On September 15, 1971, a crew of 12 set out from Vancouver Island in a boat called Greenpeace to protest the detonation of an underground nuclear test in the Aleutian Island of Amchitka
"Insane" -- that was teenager Barbara Stowe's reaction 50 years ago when her parents and the other founders of Greenpeace decided that they would send a boat to halt US nuclear tests.
But their conviction won over Stowe and her brother Robert, who witnessed these pathbreaking meetings in the family home in Vancouver to send a ship to Amchitka in Alaska.
"I have to say that my dad, my parents, the Bohlens, Bob Hunter, Ben Metcalfe, they were visionaries, they were empowered with the idea which is somewhat crazy that a single individual or a small group of individuals can actually effect change that can change the world," said Robert Stowe, a 66-year-old neurologist.
"For them it was partly an issue of the fact they felt they had to take a stand, regardless of whether or not it would be effective."
On September 15, 1971, a crew of 12 Canadians and Americans who had left their country after the Vietnam war, set out from Vancouver Island in an 80-foot boat called the Phyllis Cormack, which was renamed Greenpeace.
Their mission was to steam to the Aleutian Island of Amchitka and protest, or even prevent, the detonation of an underground nuclear test.
The boat didn't make it to Amchitka.

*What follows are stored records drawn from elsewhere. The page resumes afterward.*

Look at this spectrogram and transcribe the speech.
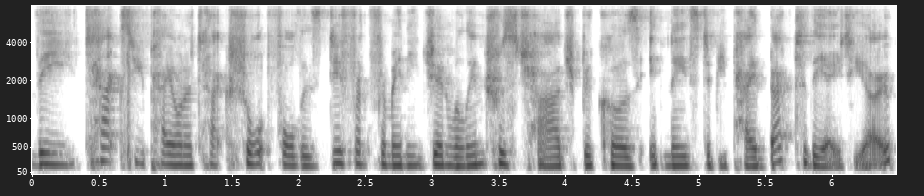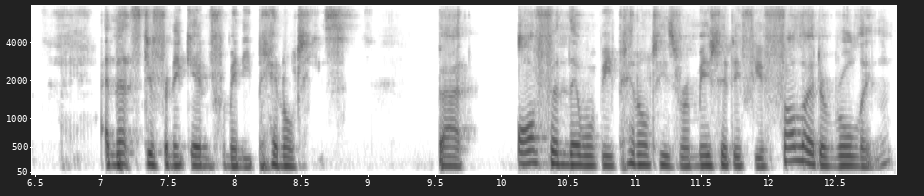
the tax you pay on a tax shortfall is different from any general interest charge because it needs to be paid back to the ATO. And that's different again from any penalties. But often there will be penalties remitted if you followed a ruling,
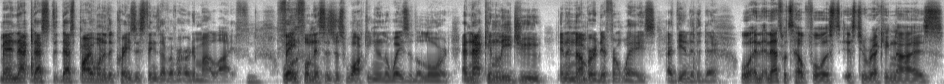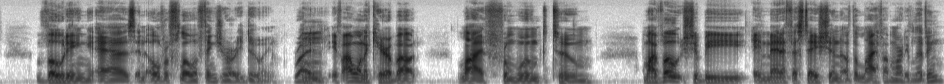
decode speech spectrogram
Man, that that's that's probably one of the craziest things I've ever heard in my life. Faithfulness is just walking in the ways of the Lord, and that can lead you in a number of different ways at the end of the day. Well, and, and that's what's helpful is is to recognize voting as an overflow of things you're already doing, right? Mm. If I want to care about life from womb to tomb, my vote should be a manifestation of the life I'm already living.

US president Richard Nixon delayed the test, and the crew were arrested in the Aleutian port of Akutan by the US Coastguard on a technicality.
At this time Greenpeace -- now one of the best-known names worldwide -- was called Don't Make a Wave but a name change was decided at a meeting to flesh out the daring and unprecedented mission to Alaska.
'A green peace'
"Bill Darnell was leaving the meeting and my dad flashed the peace sign, and Bill said 'make it a green peace'," Robert Stowe said.
"Barbara and I were arguing with him at the breakfast table saying, 'Come on dad, Greenpeace is no word.' He said, 'No I think that's it.'”
"That's how the name was formed. Initially it was two words, but when we had the buttons (badges) printed, the space between the two words was taken out."
Barbara Stowe, a 65-year-old writer, said her first reaction to the Alaska mission was "This is insane.
"And then I saw it could be done," she said.
"My father said we'll have a rock concert and again I thought it was insane. But when he got Joni Mitchell and raised 17,000 (Canadian) dollars (to rent the boat), I had to start seeing that the impossible could be done and it was really exciting seeing the energy rise."
'Pacifism is a discipline'
The boat was intercepted by the US Coastguard and the mission foiled but the media coverage and the "mindbomb" paid off for Greenpeace, which has now added global warming to its long list of campaign battles.
Robert Stowe said the Quaker principles and unshakeable faith that helped shape the movement had paid rich dividends.
"If you have deep conviction that something is wrong and needs to be stopped or changed, and speak from the heart, people will listen to you," he said.
"We have maintained our activism over the years although perhaps not as intensely as when we were teenagers," Stowe admitted.
"I'm really moved by the action of Greenpeace activists in countries like China or Russia, where they risk long jail sentences."
Barbara Stowe underscored the institution's underlying commitment to non-violence.
"Pacifism is a discipline, difficult to apply when you're young but the minute you use violence it's going to come back against you," she said.
When the French secret service "bombed the Rainbow Warrior to the bottom of the Auckland harbour and killed the photographer Fernando Pereira, that gave Greenpeace the biggest boost it ever had, its popularity rose enormously," she said, of the infamous July 10, 1985 operation against the Greenpeace vessel.